Part of it is considering it an art more than a science, and so even if you did get advice from people with experience, some folk are more likely to consider themselves mould-breakers who will prove the naysayers wrong and go ahead with those choices anyway. Which is required really, otherwise there’d never be any challenge to the status quo and sometimes the newbie might be the correct one. The problem is when people pre-emptively think like that, there’s no point inviting critique if they won’t listen to it, so the same pitfalls are fallen in time and time again.

Thanks everyone. I had: poorly paced page (starting with story, overly long rules explanation), uninspiring photo of the game, uninspiring contents list (save that to the end unless you’ve got something eye-catching), bad gameboard art (just solid blue) prominent throughout, quotes from demoers only, multiple play modes in one game, cost of the game & shipping costs, selling their first KS for KS price with a better photo than the current game (do this in the pledge manager), edit- forgot goal- 625 backers to fund is a lot. Bold are the biggest red flags, especially the demoer quote one, that’s a real shocker. But there’s so much more people have said. You ought to charge for this service.

Can’t really comment on the game, because by the time we’re at KS that’s kind of locked in, if that makes sense? I can help change a KS page and manage costs, but I can’t change the actual game itself.


I understand what you’re saying but man, there are a lot of Kickstarter projects that contradict that one. :stuck_out_tongue:


Okay, went off and had a look. Caveat I’m a boring old fart whose heart is as black as coal.

What I saw was a wargame dressed up to look cute, with a movement mechanics that reminds me a little bit of Stratego, and a conflict resolution system that’s over complex for achieving the results it wants.
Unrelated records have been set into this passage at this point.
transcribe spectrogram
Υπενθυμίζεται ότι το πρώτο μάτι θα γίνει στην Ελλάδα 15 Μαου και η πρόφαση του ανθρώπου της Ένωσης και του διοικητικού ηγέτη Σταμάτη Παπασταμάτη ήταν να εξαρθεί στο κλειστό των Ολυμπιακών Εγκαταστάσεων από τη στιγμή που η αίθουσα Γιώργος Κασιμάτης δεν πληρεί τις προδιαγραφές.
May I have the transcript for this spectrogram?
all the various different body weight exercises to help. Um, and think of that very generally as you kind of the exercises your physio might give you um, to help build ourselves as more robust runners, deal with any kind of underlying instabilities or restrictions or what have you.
But, big caveat, this game is clearly not for people like me, and I’m probably talking out my arse.